Problem to solve => Copy out every line of the data that follows, exactly.

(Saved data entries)
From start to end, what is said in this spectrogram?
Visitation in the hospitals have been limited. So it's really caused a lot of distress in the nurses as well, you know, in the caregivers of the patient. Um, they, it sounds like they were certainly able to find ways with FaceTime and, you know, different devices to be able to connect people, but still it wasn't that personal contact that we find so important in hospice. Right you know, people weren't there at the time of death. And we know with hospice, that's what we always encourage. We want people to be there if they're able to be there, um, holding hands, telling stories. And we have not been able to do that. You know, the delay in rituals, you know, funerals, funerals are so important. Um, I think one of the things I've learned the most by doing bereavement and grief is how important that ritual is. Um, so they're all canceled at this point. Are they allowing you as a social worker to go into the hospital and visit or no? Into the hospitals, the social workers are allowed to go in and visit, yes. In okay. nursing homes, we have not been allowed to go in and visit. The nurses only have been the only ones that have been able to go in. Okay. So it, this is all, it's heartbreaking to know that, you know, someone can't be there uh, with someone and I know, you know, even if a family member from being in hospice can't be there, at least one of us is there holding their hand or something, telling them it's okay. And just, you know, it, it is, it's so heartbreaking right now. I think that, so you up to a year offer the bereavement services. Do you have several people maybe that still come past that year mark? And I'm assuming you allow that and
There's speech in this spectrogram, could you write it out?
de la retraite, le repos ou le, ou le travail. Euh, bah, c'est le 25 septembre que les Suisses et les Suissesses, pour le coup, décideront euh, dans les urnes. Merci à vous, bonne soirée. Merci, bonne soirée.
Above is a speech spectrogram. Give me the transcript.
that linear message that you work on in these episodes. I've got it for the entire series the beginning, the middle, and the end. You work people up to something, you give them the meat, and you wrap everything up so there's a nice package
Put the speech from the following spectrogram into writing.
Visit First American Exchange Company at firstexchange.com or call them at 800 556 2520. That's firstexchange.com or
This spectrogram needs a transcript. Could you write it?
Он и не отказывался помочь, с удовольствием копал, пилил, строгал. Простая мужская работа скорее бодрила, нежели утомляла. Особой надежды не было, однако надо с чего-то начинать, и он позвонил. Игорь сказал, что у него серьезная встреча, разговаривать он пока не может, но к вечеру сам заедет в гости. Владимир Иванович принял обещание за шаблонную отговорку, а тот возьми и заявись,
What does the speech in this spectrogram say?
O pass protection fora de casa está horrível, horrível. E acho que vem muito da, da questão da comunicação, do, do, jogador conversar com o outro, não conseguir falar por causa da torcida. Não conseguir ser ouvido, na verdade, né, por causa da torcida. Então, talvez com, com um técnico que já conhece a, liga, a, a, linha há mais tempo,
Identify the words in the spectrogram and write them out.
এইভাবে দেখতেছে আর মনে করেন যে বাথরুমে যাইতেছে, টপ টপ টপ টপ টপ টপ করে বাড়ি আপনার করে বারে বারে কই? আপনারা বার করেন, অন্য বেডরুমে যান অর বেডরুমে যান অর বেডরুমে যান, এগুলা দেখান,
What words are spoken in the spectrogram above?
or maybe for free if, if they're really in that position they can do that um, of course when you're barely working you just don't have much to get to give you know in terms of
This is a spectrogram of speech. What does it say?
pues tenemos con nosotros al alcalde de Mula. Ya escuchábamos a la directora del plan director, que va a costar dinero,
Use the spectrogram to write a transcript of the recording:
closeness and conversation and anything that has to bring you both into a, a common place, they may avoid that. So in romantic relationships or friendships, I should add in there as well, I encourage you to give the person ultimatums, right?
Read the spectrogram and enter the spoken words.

Solution for this problem =>
From start to end, what is said in this spectrogram?
Visitation in the hospitals have been limited. So it's really caused a lot of distress in the nurses as well, you know, in the caregivers of the patient. Um, they, it sounds like they were certainly able to find ways with FaceTime and, you know, different devices to be able to connect people, but still it wasn't that personal contact that we find so important in hospice. Right you know, people weren't there at the time of death. And we know with hospice, that's what we always encourage. We want people to be there if they're able to be there, um, holding hands, telling stories. And we have not been able to do that. You know, the delay in rituals, you know, funerals, funerals are so important. Um, I think one of the things I've learned the most by doing bereavement and grief is how important that ritual is. Um, so they're all canceled at this point. Are they allowing you as a social worker to go into the hospital and visit or no? Into the hospitals, the social workers are allowed to go in and visit, yes. In okay. nursing homes, we have not been allowed to go in and visit. The nurses only have been the only ones that have been able to go in. Okay. So it, this is all, it's heartbreaking to know that, you know, someone can't be there uh, with someone and I know, you know, even if a family member from being in hospice can't be there, at least one of us is there holding their hand or something, telling them it's okay. And just, you know, it, it is, it's so heartbreaking right now. I think that, so you up to a year offer the bereavement services. Do you have several people maybe that still come past that year mark? And I'm assuming you allow that and
There's speech in this spectrogram, could you write it out?
de la retraite, le repos ou le, ou le travail. Euh, bah, c'est le 25 septembre que les Suisses et les Suissesses, pour le coup, décideront euh, dans les urnes. Merci à vous, bonne soirée. Merci, bonne soirée.
Above is a speech spectrogram. Give me the transcript.
that linear message that you work on in these episodes. I've got it for the entire series the beginning, the middle, and the end. You work people up to something, you give them the meat, and you wrap everything up so there's a nice package
Put the speech from the following spectrogram into writing.
Visit First American Exchange Company at firstexchange.com or call them at 800 556 2520. That's firstexchange.com or
This spectrogram needs a transcript. Could you write it?
Он и не отказывался помочь, с удовольствием копал, пилил, строгал. Простая мужская работа скорее бодрила, нежели утомляла. Особой надежды не было, однако надо с чего-то начинать, и он позвонил. Игорь сказал, что у него серьезная встреча, разговаривать он пока не может, но к вечеру сам заедет в гости. Владимир Иванович принял обещание за шаблонную отговорку, а тот возьми и заявись,
What does the speech in this spectrogram say?
O pass protection fora de casa está horrível, horrível. E acho que vem muito da, da questão da comunicação, do, do, jogador conversar com o outro, não conseguir falar por causa da torcida. Não conseguir ser ouvido, na verdade, né, por causa da torcida. Então, talvez com, com um técnico que já conhece a, liga, a, a, linha há mais tempo,
Identify the words in the spectrogram and write them out.
এইভাবে দেখতেছে আর মনে করেন যে বাথরুমে যাইতেছে, টপ টপ টপ টপ টপ টপ করে বাড়ি আপনার করে বারে বারে কই? আপনারা বার করেন, অন্য বেডরুমে যান অর বেডরুমে যান অর বেডরুমে যান, এগুলা দেখান,
What words are spoken in the spectrogram above?
or maybe for free if, if they're really in that position they can do that um, of course when you're barely working you just don't have much to get to give you know in terms of
This is a spectrogram of speech. What does it say?
pues tenemos con nosotros al alcalde de Mula. Ya escuchábamos a la directora del plan director, que va a costar dinero,
Use the spectrogram to write a transcript of the recording:
closeness and conversation and anything that has to bring you both into a, a common place, they may avoid that. So in romantic relationships or friendships, I should add in there as well, I encourage you to give the person ultimatums, right?
Read the spectrogram and enter the spoken words.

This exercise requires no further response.